Satellite footage of missile site struck in Syria
ISI intelligence released satellite images of the complex in Syria, believed to be an Iranian missile production facility, that suffered an airstrike Saturday, believed to be by Israel; site assumed to be producing more precise missiles but no warheads.
Satellite images released Sunday by Israeli intelligence company ImageSatInternational (ISI) show the results of the airstrike on a military complex in Syria, attributed by foreign media to the Israeli Air Force, on Saturday.
The site is believed to be related to Iranian ambitions to produce precise surface-to-surface missiles on Syrian soil. The images show S-300 anti-aircraft batteries operated by the Assad regime as well as an S-400 battery operated by the Russian military assisting the regime.
The report by ISI states that the site that was struck is indeed a missile production facility and can be used to assemble missile parts and improve their accuracy.
The report also states that the site lacks facilities for the manufacture of missile engines or warheads, as no reinforced structures were observed.
The site was built during the years 2014-2016 on the western section of a Syrian military base and is isolated by a wall.
Entrance to the site is through the base, but it could not be verified who actually controls it, Iranian or Syrian forces.
It is possible that the base surrounding the complex is for the purpose of disguising the true use of the site. The industrial structures were completely destroyed and other buildings suffered damage as well from the explosions. "All of the equipment inside the structures were completely destroyed," according to the ISI report.
Syrian opposition forces claim that 17 people were injured in the strike including Syrians and Iranian militia personnel. Casualties were reported as well.

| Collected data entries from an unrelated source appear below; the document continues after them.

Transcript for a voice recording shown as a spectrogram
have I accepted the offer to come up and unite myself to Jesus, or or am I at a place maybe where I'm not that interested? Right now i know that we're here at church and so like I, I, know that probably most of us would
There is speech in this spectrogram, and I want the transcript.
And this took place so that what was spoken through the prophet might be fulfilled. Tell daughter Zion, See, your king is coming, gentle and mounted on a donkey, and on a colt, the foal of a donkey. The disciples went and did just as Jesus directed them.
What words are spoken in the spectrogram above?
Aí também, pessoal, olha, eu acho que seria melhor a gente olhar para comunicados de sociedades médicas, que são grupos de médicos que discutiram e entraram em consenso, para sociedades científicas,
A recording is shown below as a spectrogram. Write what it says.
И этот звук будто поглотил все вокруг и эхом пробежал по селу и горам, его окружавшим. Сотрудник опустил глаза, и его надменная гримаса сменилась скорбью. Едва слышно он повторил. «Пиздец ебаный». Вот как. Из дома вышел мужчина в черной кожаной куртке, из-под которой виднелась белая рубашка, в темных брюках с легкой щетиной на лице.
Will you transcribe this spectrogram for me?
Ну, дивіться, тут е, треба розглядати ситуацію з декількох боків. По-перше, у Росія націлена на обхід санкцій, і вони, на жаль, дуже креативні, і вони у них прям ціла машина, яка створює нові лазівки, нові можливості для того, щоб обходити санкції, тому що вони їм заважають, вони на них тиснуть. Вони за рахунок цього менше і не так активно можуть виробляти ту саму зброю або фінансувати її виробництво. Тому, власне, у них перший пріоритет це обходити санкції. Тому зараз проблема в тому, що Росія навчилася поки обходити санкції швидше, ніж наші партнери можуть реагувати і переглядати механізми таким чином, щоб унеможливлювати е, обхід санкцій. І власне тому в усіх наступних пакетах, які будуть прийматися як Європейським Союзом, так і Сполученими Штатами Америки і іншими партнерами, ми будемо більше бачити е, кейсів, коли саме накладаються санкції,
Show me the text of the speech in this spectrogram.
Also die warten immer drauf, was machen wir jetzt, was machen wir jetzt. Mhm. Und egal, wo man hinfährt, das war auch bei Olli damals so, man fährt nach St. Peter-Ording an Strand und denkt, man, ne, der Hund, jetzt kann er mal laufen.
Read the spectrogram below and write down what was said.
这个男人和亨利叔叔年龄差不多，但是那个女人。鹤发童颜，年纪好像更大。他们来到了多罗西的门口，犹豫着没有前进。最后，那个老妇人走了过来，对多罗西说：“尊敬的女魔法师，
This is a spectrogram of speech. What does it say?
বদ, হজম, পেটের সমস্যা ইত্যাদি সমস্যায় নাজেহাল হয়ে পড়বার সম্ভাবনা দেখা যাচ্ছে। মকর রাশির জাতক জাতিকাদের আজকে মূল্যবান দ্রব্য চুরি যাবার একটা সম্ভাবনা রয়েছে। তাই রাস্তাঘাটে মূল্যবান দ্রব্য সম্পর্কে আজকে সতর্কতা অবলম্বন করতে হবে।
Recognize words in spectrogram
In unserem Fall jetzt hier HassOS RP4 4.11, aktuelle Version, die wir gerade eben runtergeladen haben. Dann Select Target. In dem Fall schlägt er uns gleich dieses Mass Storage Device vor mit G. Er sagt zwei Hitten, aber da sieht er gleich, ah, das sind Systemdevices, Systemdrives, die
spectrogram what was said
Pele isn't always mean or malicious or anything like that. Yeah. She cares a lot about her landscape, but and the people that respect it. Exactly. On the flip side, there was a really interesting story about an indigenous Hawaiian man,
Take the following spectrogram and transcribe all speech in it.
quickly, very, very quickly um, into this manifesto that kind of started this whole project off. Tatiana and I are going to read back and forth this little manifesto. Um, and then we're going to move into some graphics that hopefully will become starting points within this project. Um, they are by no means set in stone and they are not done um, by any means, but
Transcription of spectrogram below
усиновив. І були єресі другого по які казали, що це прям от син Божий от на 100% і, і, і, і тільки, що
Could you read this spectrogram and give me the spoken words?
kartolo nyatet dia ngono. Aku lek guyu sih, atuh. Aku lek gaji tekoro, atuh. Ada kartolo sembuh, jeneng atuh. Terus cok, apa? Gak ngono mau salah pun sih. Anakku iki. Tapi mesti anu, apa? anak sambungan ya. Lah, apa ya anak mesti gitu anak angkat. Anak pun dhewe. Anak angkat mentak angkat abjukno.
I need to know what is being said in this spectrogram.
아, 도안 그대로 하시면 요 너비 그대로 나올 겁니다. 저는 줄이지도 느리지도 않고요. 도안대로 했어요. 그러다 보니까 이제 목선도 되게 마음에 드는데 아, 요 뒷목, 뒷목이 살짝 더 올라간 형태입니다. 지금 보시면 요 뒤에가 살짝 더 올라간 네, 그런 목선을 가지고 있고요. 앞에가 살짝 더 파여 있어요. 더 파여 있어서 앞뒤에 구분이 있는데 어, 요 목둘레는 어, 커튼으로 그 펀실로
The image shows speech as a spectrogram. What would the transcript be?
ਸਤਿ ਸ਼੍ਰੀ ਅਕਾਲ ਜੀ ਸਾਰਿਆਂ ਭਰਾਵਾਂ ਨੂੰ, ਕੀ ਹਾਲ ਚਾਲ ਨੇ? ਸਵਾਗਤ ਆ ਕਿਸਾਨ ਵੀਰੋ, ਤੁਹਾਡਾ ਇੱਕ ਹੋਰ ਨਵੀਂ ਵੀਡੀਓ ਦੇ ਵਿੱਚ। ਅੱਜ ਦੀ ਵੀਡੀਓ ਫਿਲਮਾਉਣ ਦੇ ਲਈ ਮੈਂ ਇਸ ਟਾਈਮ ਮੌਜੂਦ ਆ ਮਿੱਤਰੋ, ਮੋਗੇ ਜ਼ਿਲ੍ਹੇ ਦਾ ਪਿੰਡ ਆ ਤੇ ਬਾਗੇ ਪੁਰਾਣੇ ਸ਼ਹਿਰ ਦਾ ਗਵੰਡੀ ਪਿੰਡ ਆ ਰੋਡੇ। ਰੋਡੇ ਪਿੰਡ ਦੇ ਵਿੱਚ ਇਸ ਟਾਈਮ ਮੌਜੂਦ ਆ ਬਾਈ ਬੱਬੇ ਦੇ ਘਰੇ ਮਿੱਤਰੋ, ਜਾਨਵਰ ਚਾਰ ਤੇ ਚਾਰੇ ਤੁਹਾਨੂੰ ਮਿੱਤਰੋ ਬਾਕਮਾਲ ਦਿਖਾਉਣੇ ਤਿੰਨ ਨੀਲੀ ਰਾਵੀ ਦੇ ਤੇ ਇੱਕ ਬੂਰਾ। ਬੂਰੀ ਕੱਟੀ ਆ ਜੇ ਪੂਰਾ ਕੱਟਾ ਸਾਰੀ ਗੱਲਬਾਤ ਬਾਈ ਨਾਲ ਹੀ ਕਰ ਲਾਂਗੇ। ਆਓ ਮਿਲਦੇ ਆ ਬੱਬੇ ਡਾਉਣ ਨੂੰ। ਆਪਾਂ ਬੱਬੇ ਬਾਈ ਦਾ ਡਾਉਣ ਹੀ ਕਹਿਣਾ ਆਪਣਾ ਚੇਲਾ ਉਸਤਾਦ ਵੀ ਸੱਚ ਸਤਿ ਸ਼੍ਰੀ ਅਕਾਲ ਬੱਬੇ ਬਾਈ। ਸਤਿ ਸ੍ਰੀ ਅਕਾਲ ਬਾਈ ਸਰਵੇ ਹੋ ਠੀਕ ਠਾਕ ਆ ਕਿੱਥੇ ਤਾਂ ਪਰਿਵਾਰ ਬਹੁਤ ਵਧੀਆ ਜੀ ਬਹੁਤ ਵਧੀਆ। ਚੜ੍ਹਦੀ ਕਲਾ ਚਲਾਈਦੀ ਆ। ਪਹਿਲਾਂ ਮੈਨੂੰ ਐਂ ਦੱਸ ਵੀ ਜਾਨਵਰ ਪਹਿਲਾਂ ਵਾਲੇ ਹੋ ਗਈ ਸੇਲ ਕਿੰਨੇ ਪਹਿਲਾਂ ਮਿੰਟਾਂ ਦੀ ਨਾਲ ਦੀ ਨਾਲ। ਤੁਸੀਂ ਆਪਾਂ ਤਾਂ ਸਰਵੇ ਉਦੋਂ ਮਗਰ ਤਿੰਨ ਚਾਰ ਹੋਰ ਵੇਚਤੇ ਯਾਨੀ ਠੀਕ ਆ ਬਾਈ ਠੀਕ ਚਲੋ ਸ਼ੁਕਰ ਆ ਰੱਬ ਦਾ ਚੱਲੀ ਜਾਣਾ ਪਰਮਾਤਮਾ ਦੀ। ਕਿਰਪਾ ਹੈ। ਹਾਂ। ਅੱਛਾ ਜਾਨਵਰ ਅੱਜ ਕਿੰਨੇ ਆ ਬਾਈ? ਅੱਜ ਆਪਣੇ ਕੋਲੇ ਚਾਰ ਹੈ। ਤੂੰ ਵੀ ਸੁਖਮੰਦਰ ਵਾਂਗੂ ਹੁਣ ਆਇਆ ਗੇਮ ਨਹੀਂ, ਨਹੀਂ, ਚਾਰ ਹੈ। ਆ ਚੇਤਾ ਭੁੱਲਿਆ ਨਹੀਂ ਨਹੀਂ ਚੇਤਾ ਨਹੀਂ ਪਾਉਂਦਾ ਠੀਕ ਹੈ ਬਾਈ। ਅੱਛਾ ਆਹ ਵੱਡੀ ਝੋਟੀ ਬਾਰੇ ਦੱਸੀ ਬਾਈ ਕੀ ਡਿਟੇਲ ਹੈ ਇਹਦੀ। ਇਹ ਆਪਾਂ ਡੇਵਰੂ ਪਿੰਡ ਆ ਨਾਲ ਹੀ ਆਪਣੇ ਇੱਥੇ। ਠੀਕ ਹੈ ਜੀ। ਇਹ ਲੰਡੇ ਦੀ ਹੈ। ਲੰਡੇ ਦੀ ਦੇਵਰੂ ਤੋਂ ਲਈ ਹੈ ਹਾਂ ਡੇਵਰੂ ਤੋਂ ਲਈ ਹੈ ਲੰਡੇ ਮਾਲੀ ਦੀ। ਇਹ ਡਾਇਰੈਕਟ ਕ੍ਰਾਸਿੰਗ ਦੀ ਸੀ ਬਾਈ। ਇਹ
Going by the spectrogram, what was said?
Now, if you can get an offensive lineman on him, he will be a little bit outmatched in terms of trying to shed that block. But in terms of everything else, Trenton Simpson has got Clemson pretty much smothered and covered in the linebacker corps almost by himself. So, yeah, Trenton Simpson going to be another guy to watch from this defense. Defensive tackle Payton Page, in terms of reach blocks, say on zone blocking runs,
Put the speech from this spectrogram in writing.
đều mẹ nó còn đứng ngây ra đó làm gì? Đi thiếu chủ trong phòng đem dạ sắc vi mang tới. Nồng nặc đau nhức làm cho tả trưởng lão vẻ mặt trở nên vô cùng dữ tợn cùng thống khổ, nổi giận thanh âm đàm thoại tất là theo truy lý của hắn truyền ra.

Israel is determined to prevent Iran from expanding its military presence in Syria and is especially concerned with Iran's efforts to manufacture highly precise missiles in Syria, which, if launched, can hit Israeli targets in minutes. Iranian militias are also known to be operating in proximity to Israel's northern border including the Syrian section of the Golan Heights.